Written and directed by Englishman Mike Leigh, of Another Year and Vera Drake, Mr Turner is an almost overwhelmingly detailed biopic of famous 18th century English Romantic landscape painter (and serial grumbler) Joseph Mallord William Turner.
Played expertly by Timothy Spall (of Peter Pettigrew in the Harry Potter films fame, among other British greats), Turner is a bumbling, mumbling, shuffling – yet somehow bold – physically unattractive, artistic prodigy. His works are masterful, and this opinion is clearly not one the director and cinematographer have shied away from (read: there’s plenty of footage of the artworks, though whether it’s imitation art or the genuine article is another matter).
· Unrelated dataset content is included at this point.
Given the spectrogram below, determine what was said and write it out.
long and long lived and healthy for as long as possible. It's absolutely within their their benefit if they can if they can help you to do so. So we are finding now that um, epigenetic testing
Spanning 25 odd years, the film follows Turner’s professional life as it interweaves with his private life, incorporating the women who lived by and loved him, and the daughters which he refuses to acknowledge are his own, despite their pleas.
The elaborate set and costume designs, the equally intimate and majestic scenery, the almost-eery complementary score and the all-too-British variety of characters, with their varied accents and their outspoken opinions on the fine arts, make Mr Turner a near-two-hour, highly-stylised piece of art in itself.
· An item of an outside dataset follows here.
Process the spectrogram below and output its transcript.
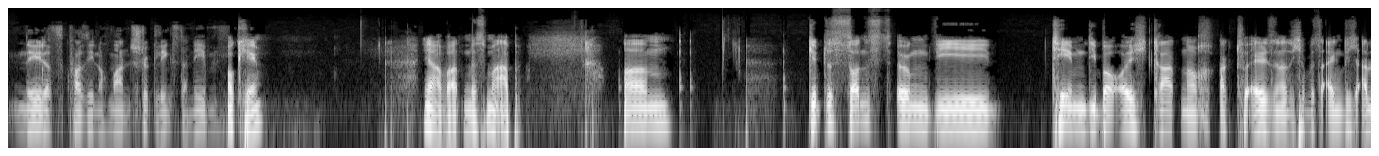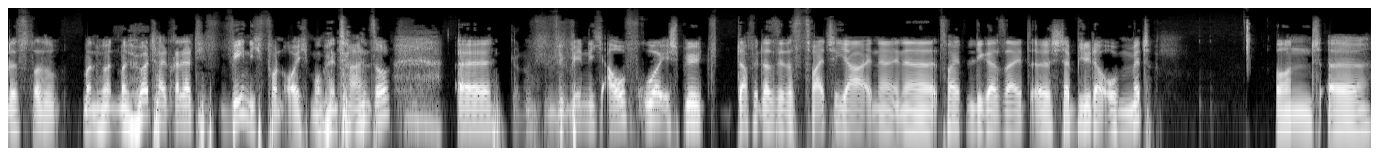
Nee, das ist quasi nochmal ein Stück links daneben. Okay. Ja, warten wir es mal ab. Ähm, gibt es sonst irgendwie Themen, die bei euch gerade noch aktuell sind? Also ich habe jetzt eigentlich alles, also man hört, man hört halt relativ wenig von euch momentan so. Äh, Genau. wenig Aufruhr. Ihr spielt dafür, dass ihr das zweite Jahr in der, in der zweiten Liga seid, äh, stabil da oben mit. Und äh,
Certainly worth seeing, especially for fans of the artist’s collection and the inspiration behind it.